Given the size of China’s financial markets, this inclusion has inevitably led to concerns that the emerging market opportunity set is becoming too skewed towards a single country. Investors using passive strategies to gain exposure to emerging markets could inherit concentration risks as they find their portfolios being determined by index weightings rather than the search for good investment ideas. Consequently, it may be worth considering a different approach to capturing investment opportunities within emerging markets. 


Another key development has been an increased reliance on global supply chains. Nowadays, companies tend to have some combination of customers, suppliers and production lines in multiple countries, some of which are likely to be in emerging markets. Despite this, investors often remain tied to asset allocation approaches that define a portfolio’s exposure by where its companies are headquartered, rather than where and how they do business. While traditional domicile-based approaches have been tried and tested over the years, these methods may potentially misrepresent the fundamentals that drive companies, as well as the risks and opportunities within portfolios.
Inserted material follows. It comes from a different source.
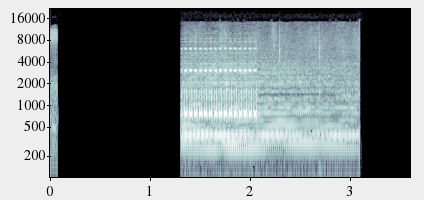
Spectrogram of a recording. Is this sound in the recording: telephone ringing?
yes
Two industries that are underrepresented by purely domestic emerging market companies are luxury goods and health care, both of which are seeing rapid demand growth from emerging markets. For example, the revenues of French luxury goods group LVMH are heavily influenced by emerging markets, particularly China, where there is no equivalent in the local market. Meanwhile, emerging markets make up the largest geographical segment for AstraZeneca, having generated 35% of the UK pharmaceutical company’s total product sales in financial year 2019.  Not only that, but the segment is rapidly growing, with China leading the way with a 29% year-on-year increase in product sales in 2019.1 


 


1. Source: AstraZeneca


Risk factors you should consider before investing:
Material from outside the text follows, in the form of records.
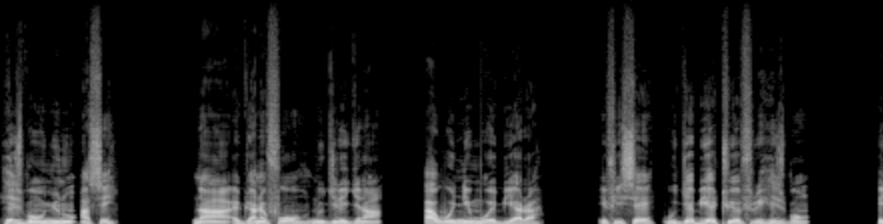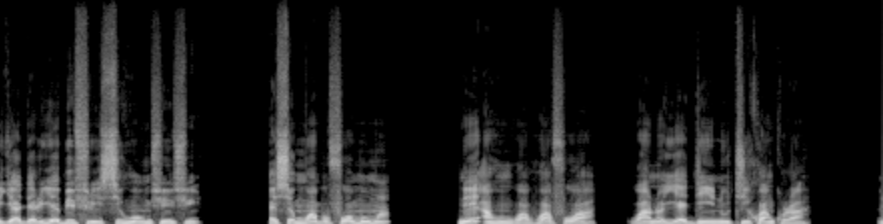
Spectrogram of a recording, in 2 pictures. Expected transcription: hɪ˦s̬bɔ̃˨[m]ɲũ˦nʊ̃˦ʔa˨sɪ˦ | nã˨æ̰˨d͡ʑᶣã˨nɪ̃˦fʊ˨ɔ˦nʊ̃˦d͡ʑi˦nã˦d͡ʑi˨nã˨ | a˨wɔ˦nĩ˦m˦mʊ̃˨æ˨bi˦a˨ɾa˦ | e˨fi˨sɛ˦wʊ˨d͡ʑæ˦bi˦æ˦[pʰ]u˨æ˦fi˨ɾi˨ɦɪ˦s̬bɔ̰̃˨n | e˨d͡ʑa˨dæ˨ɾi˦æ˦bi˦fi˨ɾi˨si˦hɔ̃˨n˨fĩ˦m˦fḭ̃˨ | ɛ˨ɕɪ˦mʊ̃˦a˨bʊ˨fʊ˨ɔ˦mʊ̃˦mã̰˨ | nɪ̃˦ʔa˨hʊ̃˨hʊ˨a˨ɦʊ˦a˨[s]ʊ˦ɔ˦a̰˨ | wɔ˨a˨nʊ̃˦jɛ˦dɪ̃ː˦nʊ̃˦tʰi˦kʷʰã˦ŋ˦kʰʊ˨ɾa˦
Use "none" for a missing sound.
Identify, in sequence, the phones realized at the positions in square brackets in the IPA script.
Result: n, tʰ, f

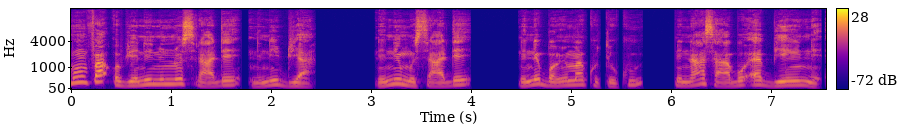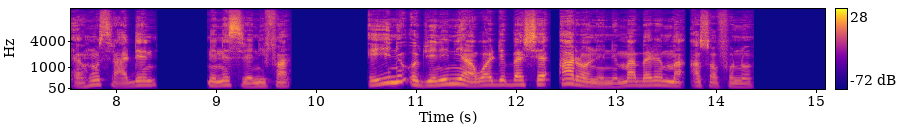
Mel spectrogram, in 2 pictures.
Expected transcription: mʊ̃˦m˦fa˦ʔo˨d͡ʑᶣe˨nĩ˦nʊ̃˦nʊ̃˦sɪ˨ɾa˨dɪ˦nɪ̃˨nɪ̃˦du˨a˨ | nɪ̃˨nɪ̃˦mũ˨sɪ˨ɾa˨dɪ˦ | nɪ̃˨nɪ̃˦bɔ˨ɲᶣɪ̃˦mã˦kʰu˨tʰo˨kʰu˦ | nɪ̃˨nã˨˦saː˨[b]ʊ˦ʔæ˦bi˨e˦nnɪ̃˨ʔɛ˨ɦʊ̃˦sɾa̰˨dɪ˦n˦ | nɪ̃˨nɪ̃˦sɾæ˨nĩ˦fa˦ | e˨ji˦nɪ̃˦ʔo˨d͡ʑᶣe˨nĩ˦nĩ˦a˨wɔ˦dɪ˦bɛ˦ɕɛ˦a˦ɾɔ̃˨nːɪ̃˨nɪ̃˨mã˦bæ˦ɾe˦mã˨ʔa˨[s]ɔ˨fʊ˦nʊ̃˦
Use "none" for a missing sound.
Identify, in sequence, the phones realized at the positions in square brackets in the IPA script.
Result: b, s

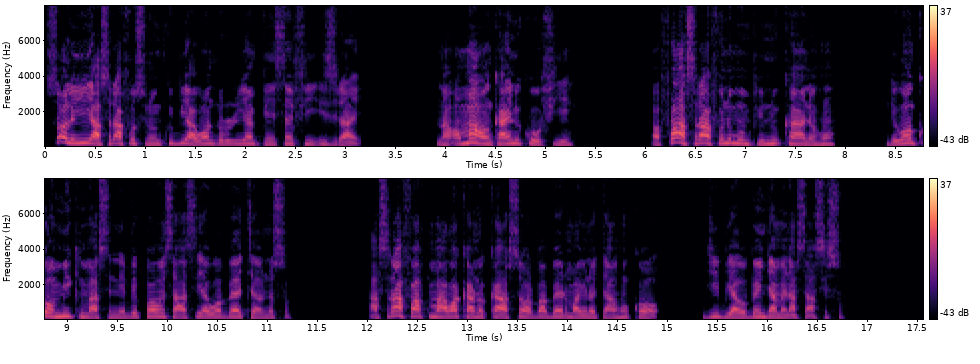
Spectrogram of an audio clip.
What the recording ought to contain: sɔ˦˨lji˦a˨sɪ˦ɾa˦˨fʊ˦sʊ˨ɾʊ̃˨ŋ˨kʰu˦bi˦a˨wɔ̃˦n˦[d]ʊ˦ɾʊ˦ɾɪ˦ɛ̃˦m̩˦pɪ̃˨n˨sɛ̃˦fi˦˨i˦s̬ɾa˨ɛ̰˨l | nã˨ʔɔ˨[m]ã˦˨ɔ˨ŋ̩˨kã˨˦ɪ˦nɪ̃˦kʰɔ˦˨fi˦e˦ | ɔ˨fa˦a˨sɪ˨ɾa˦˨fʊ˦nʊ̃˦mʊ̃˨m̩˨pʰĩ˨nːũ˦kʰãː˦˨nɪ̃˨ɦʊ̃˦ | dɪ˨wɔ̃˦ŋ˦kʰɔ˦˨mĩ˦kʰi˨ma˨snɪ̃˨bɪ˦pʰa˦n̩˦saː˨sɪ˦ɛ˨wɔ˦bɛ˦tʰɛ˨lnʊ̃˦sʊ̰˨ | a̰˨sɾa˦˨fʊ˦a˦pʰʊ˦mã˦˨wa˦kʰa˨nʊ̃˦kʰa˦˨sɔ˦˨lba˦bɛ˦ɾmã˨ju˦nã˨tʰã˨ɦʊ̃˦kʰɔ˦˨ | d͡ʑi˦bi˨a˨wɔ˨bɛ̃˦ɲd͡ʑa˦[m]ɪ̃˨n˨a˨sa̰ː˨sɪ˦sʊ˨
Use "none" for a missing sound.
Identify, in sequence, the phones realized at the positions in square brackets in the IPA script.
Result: d, m, m

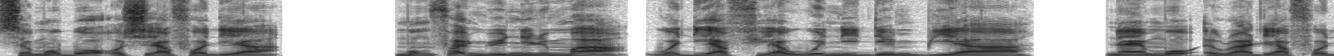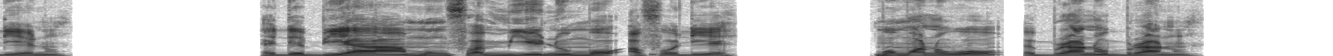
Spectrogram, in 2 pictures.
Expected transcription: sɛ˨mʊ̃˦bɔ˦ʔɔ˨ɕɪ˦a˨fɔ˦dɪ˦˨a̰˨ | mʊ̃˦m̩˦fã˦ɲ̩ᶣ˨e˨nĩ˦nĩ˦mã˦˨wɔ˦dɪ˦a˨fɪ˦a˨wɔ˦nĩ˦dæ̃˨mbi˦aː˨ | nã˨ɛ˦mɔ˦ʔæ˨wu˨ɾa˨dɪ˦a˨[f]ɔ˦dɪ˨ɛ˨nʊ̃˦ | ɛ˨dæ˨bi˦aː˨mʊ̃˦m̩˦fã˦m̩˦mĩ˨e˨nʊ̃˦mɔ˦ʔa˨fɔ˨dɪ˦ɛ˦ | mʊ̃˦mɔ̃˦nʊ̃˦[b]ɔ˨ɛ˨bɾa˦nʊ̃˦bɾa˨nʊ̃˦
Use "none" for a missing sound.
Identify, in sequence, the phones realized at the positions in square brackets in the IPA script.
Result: f, w

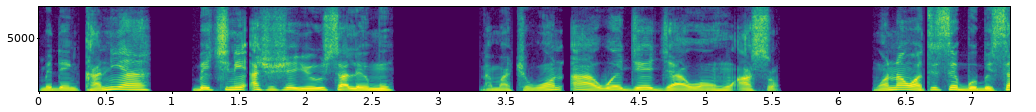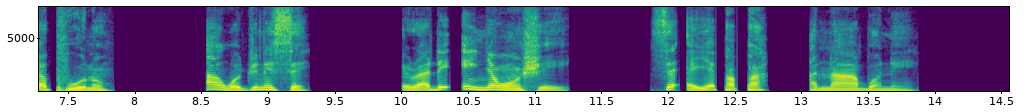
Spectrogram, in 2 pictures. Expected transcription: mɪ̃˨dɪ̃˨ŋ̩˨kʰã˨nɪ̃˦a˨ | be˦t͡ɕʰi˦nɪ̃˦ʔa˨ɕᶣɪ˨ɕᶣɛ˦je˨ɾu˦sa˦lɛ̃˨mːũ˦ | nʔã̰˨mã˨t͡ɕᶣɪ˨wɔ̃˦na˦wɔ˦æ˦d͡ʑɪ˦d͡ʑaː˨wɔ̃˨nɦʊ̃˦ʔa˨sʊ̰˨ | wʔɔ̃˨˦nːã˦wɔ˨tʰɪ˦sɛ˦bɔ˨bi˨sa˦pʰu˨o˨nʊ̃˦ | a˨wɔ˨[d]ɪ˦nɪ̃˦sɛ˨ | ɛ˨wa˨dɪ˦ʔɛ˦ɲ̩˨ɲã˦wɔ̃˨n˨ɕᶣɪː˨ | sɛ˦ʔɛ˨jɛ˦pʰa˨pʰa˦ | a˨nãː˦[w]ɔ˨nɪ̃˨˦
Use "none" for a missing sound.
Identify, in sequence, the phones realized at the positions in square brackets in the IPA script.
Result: d͡ʑᶣ, b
  • This material is not intended to provide investment advice or be considered a personal recommendation.
  • The value of investments and income from them can go down as well as up and you may lose some or all of your initial investment.
  • Past results are not a guide to future results.
  • If the currency in which you invest strengthens against the currency in which the underlying investments of the fund are made, the value of your investment will decrease.
  • Depending on the strategy, risks may be associated with investing in fixed income, emerging markets and/or high-yield securities; emerging markets are volatile and may suffer from liquidity problems.
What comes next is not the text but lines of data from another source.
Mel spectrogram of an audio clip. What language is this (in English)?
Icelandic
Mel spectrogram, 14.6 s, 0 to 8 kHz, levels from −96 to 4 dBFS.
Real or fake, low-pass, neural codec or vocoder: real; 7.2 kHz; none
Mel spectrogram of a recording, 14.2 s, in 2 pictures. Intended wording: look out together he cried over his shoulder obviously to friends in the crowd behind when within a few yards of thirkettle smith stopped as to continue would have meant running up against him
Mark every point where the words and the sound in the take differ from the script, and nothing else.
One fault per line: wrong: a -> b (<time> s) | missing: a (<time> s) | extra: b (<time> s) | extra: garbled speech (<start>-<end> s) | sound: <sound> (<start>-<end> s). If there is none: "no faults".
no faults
Valeria Vine is an investment specialist at Capital Group. She has 11 years of industry experience and has been with Capital Group for four years. Prior to joining Capital, Valeria worked as a management consultant at Ernst & Young. Before that, she was a senior consultant at FactSet. She holds a master's degree in banking and international finance from Cass Business School and a bachelor's degree in economics from University of Nottingham. She also holds the Chartered Financial Analyst® designation. Valeria is based in London.
 

Richard Carlyle is an equity investment director and vehicle portfolio manager at Capital Group. He has 38 years of investment industry experience and has been with Capital Group for 14 years. Prior to joining Capital, he was head of equities for Henderson Investors. Before that, he was a fund manager for Morgan Grenfell Asset Management, a pension fund manager for British Petroleum, and an analyst for Equity & Law Life Assurance Society. He holds a bachelor’s degree in economics with honors from Leicester University. Richard is based in London.


 

Past results are not a guarantee of future results. The value of investments and income from them can go down as well as up and you may lose some or all of your initial investment. This information is not intended to provide investment, tax or other advice, or to be a solicitation to buy or sell any securities.

Statements attributed to an individual represent the opinions of that individual as of the date published and do not necessarily reflect the opinions of Capital Group or its affiliates. All information is as at the date indicated unless otherwise stated. Some information may have been obtained from third parties, and as such the reliability of that information is not guaranteed.